My fifth grade students were being taken through their first lesson in the new social studies textbook, and we came across a difficult vocabulary word and concept, historical empathy.
"Class, the textbook has brought up the subject of historical empathy. It's probably a new concept to you. Who understood what historical empathy is when we read about it?" (No hands go up.) "Who knows what empathy means?" (A hand goes up.) "Yes, Lauren."
"I think it means something like when you........like..........well............ if a person is like, going..........I don't know."

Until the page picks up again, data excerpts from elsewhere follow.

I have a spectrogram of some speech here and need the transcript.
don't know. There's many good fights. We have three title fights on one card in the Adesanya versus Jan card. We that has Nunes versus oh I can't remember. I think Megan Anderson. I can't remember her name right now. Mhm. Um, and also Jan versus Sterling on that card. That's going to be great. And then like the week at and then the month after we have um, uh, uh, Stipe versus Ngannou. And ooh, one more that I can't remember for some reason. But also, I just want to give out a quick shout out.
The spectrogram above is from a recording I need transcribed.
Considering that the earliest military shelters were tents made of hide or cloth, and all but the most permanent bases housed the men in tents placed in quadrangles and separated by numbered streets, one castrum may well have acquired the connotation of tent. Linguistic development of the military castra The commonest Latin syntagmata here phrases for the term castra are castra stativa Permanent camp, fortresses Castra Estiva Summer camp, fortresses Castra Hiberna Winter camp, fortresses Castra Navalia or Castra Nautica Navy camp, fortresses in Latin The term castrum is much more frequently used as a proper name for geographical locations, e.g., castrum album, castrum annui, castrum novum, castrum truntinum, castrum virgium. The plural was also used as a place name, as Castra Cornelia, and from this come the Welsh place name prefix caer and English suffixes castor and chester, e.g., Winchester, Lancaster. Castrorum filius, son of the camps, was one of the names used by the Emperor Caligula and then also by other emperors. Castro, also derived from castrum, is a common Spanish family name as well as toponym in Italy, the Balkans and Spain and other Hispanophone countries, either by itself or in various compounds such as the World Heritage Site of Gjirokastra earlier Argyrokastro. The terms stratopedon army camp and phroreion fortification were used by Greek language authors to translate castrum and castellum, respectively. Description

"Is there anyone else who may know what empathy means?" (No hands go up.) "Well then I will tell you what the book tried to tell you. Historical empathy means the historian, the person living today who studies history, tries to understand why people in history did things, what they were thinking, and maybe even how they felt. The historian, and that means all of us because we will be studying U.S. history, must try not to put our own values and thinking into what people in the past should have done. We should have historical empathy for the people who lived in the past. It is like we are there and understand what they must have been going through. We studied some U.S. history last year. Is there anyone in history that we have studied that you have empathy for? It's almost like you understand them?"

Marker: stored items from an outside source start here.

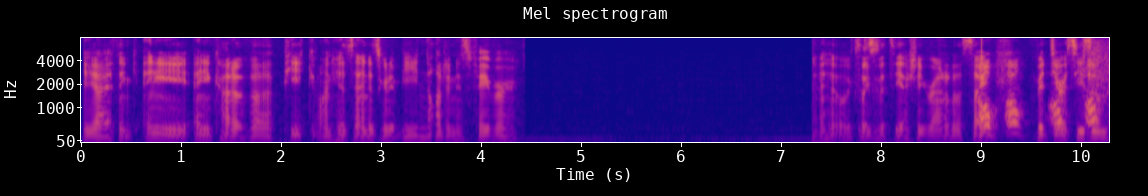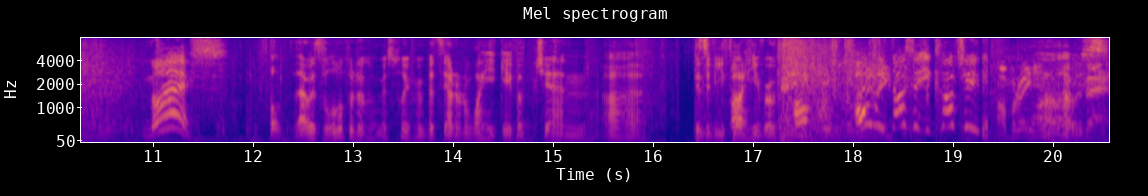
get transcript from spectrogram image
Yeah, I think any any kind of uh, peak on his end is gonna be not in his favor. And it looks like Vitzi actually ran out of the site. Oh, oh, But oh, JR sees oh, him. Nice! Well, that was a little bit of a misplay from Vitzi. I don't know why he gave up Gen. Uh, because if you thought Oh. he rotated, Oh, oh, he does it! He clutches! Operation Wow, that was success.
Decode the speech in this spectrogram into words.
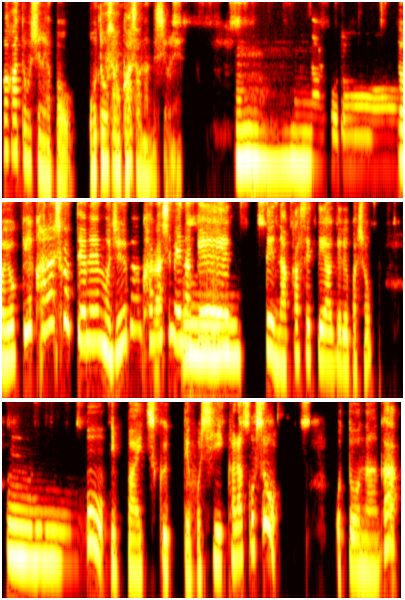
分かってほしいのはやっぱお父さんお母さんなんですよね。うん、なるほど。余計悲しかったよね。もう十分悲しめなけ。って泣かせてあげる場所うん。をいっぱい作ってほしいからこそ、大人が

Joe immediately raised his hand. I called on him right away because he seemed so sure. I anticipated Abraham Lincoln, George Washington, Patrick Henry, or someone that we studied in class, but then I knew that Joe read outside of class about World War II and so it might be Dwight Eisenhower. I was curious as to who it could be. "Yes, Joe. Who do you have historical empathy for? Who do you think you understand, who do you know what they might have been thinking, what motivated them, or how they must have felt?"
Joe proudly yells out, "Barry Sanders!"
Fifth grade boys!